## [Task description]
In the records below, find the line with "Transcript of the speech in this spectrogram" and repeat exactly every line from it through the line with "Run speech recognition on this spectrogram.". Pictures stay out.

Dataset entries:
:::::
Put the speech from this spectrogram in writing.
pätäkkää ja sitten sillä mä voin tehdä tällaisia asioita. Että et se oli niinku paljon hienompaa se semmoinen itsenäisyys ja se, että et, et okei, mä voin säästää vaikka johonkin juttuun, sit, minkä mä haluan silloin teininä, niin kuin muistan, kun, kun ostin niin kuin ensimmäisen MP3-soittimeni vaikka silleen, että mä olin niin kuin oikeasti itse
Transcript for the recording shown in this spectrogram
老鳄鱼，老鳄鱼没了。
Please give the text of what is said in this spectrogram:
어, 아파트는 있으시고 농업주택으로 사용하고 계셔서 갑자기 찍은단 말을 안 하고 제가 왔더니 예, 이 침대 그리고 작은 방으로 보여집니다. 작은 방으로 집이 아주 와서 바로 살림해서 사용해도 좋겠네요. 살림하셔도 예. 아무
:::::
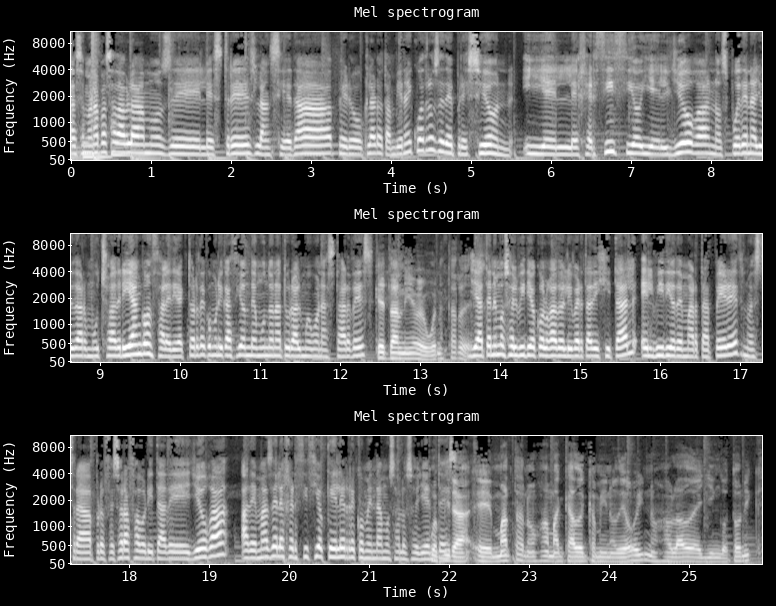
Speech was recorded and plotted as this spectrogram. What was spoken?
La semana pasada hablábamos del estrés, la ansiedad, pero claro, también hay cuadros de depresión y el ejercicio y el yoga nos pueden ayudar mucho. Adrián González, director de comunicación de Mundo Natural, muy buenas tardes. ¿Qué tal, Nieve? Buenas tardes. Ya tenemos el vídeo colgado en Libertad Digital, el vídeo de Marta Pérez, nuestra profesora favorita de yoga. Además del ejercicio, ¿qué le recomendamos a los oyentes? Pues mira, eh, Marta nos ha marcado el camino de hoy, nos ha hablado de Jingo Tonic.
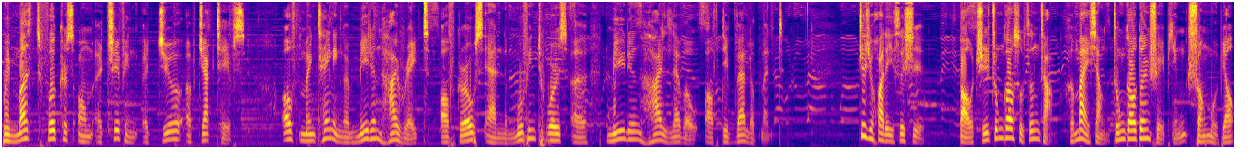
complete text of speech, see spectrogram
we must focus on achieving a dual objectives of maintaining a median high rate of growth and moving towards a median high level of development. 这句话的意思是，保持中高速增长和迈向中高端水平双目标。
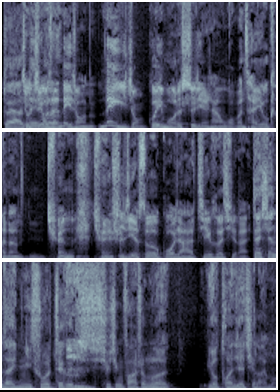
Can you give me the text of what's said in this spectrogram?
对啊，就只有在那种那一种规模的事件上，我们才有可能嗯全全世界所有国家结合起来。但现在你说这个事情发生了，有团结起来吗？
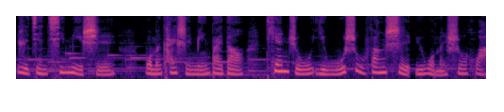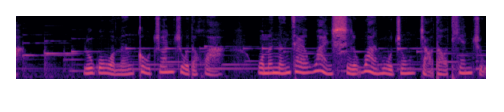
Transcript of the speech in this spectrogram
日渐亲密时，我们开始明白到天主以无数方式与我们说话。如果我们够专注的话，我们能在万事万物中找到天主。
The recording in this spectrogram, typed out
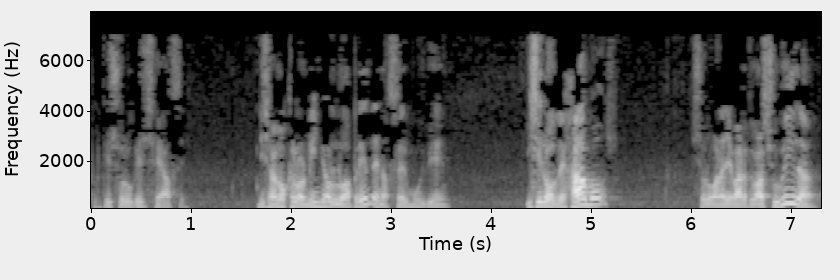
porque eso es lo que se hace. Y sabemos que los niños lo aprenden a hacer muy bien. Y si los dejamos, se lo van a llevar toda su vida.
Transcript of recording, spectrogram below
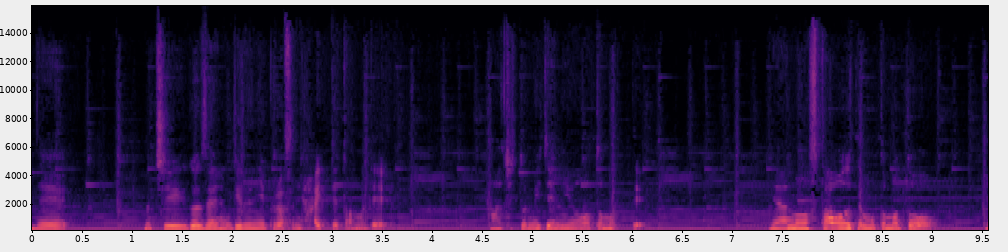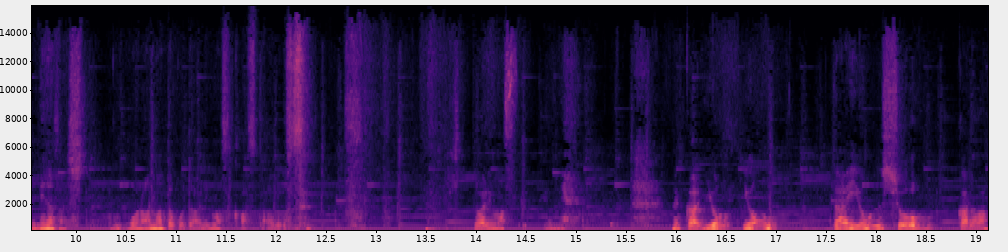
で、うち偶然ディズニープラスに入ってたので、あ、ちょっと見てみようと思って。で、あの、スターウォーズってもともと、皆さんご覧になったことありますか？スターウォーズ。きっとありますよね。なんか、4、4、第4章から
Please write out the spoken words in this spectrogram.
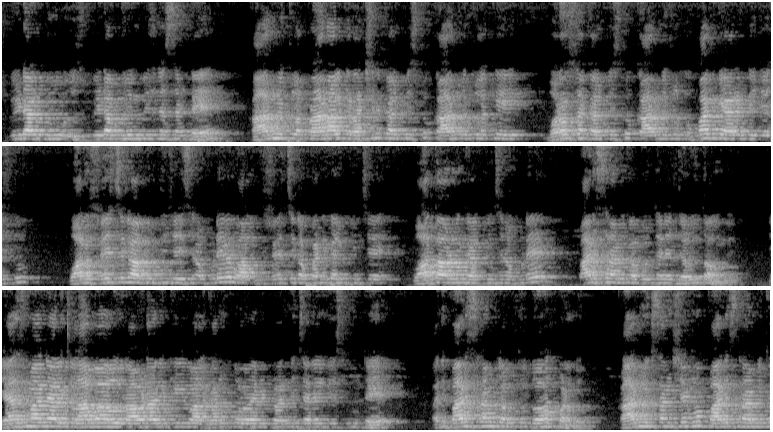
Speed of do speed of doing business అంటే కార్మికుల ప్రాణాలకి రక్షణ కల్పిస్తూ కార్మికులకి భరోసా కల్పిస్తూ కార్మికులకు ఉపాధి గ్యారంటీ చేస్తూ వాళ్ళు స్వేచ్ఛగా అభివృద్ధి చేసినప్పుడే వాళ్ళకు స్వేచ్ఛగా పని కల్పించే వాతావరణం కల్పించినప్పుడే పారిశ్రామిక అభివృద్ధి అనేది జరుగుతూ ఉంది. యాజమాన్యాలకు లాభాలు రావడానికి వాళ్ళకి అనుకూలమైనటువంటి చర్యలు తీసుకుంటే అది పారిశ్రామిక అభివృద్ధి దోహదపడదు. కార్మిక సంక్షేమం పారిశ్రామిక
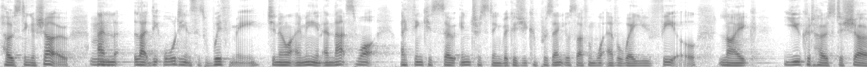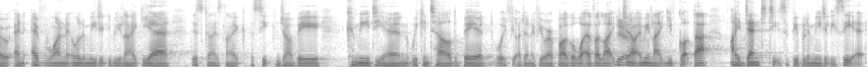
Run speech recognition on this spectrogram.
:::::
## [Answer below]
Transcript of the speech in this spectrogram
日渐亲密时，我们开始明白到天主以无数方式与我们说话。如果我们够专注的话，我们能在万事万物中找到天主。
The recording in this spectrogram, typed out
porque eso es lo que se hace. Y sabemos que los niños lo aprenden a hacer muy bien. Y si los dejamos, se lo van a llevar toda su vida.
Transcript of recording, spectrogram below
で、うち偶然ディズニープラスに入ってたので、あ、ちょっと見てみようと思って。で、あの、スターウォーズってもともと、皆さんご覧になったことありますか？スターウォーズ。きっとありますよね。なんか、4、4、第4章から
Please write out the spoken words in this spectrogram.
Speed of do speed of doing business అంటే కార్మికుల ప్రాణాలకి రక్షణ కల్పిస్తూ కార్మికులకి భరోసా కల్పిస్తూ కార్మికులకు ఉపాధి గ్యారంటీ చేస్తూ వాళ్ళు స్వేచ్ఛగా అభివృద్ధి చేసినప్పుడే వాళ్ళకు స్వేచ్ఛగా పని కల్పించే వాతావరణం కల్పించినప్పుడే పారిశ్రామిక అభివృద్ధి అనేది జరుగుతూ ఉంది. యాజమాన్యాలకు లాభాలు రావడానికి వాళ్ళకి అనుకూలమైనటువంటి చర్యలు తీసుకుంటే అది పారిశ్రామిక అభివృద్ధి దోహదపడదు. కార్మిక సంక్షేమం పారిశ్రామిక
Run speech recognition on this spectrogram.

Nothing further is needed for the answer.